Examples like these confirm the importance of working together in a close system. Sometimes such cooperation becomes indispensable in emergency situations: for example, Crane – the substrate provider for US dollars – partnered with the US Bureau of Engraving and Printing to support an unexpected 26.3% increase in demand for dollars during the second year running. Worked together with. Covid-19 pandemic. “This requires the Crane Currency team to work closely with our partners and our supply chain to meet increased demand,” says Todd Neidek, global marketing director at Crane.

Despite the unpredictable nature of requests, almost all industry partners are prepared for such opportunities as interruptions in cash supply and a potential drop in quality are absolutely unacceptable, KBBS says: “Be able to manage the increase in printing volumes for our customers It is also very important to have , especially to meet the increasing demand in many countries, or to prepare for the launch of a new series, without compromising quality.

Transparency and Compliance

The principles of cooperation come into play even in sensitive issues like ensuring transparency. In a way, this all acts as a counterbalance to privacy when it comes to spending public money (since currency printing is typically paid for with central bank funds). The need to keep all secrets under lock and key makes the task even more complex, and the solution comes in the form of joint initiatives and common standards, such as the industry-specific Banknote Ethics Initiative (BNEI) or the ISO 37001 anti-corruption standard. , both designed to protect against the risks of unfair market practices and corruption that are imminent in any closed industry.

There are occasional lapses, but most players are willing to go to great lengths to correct them. For example, this year Swiss high-tech security Inc. and traceability solutions firm SICPA was held accountable for “organizational shortcomings” that resulted in bad actors taking advantage of the company in 2015. Rather than appeal the decision, SICPA chose to accept it. It has a responsibility to adopt ISO 37001 and become an accredited member of BnEI, the company’s CEO Philippe Amon said, citing the mantra of the security printing industry: “Complying with the law and doing business with integrity is not optional”.

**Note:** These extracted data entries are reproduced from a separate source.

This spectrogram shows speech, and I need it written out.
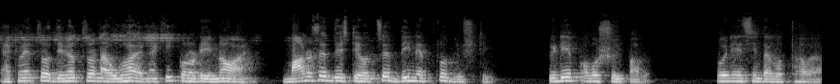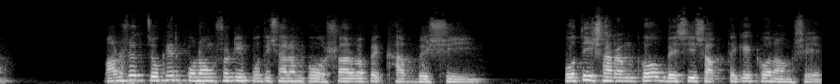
একনেত্র, দ্বিনেত্র না উভয় নাকি কোনোটি নয়? মানুষের দৃষ্টি হচ্ছে দ্বিনেত্র দৃষ্টি। পিডিএফ অবশ্যই পাবে। ওই নিয়ে চিন্তা করতে হবে না। মানুষের চোখের কোন অংশটি প্রতিসারঙ্ক সর্বাপেক্ষা বেশি? প্রতিসারঙ্ক বেশি সব থেকে কোন অংশের?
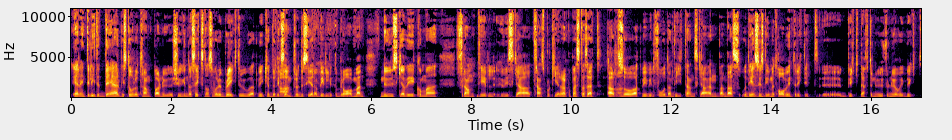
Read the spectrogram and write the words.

Inevitably, we now see that banknote solution suppliers have their own reasons for being mysterious – and a deeper look into the industry reveals that all the secrecy here works for the greater good by ensuring that cash payments remains a reliable and universally accepted means of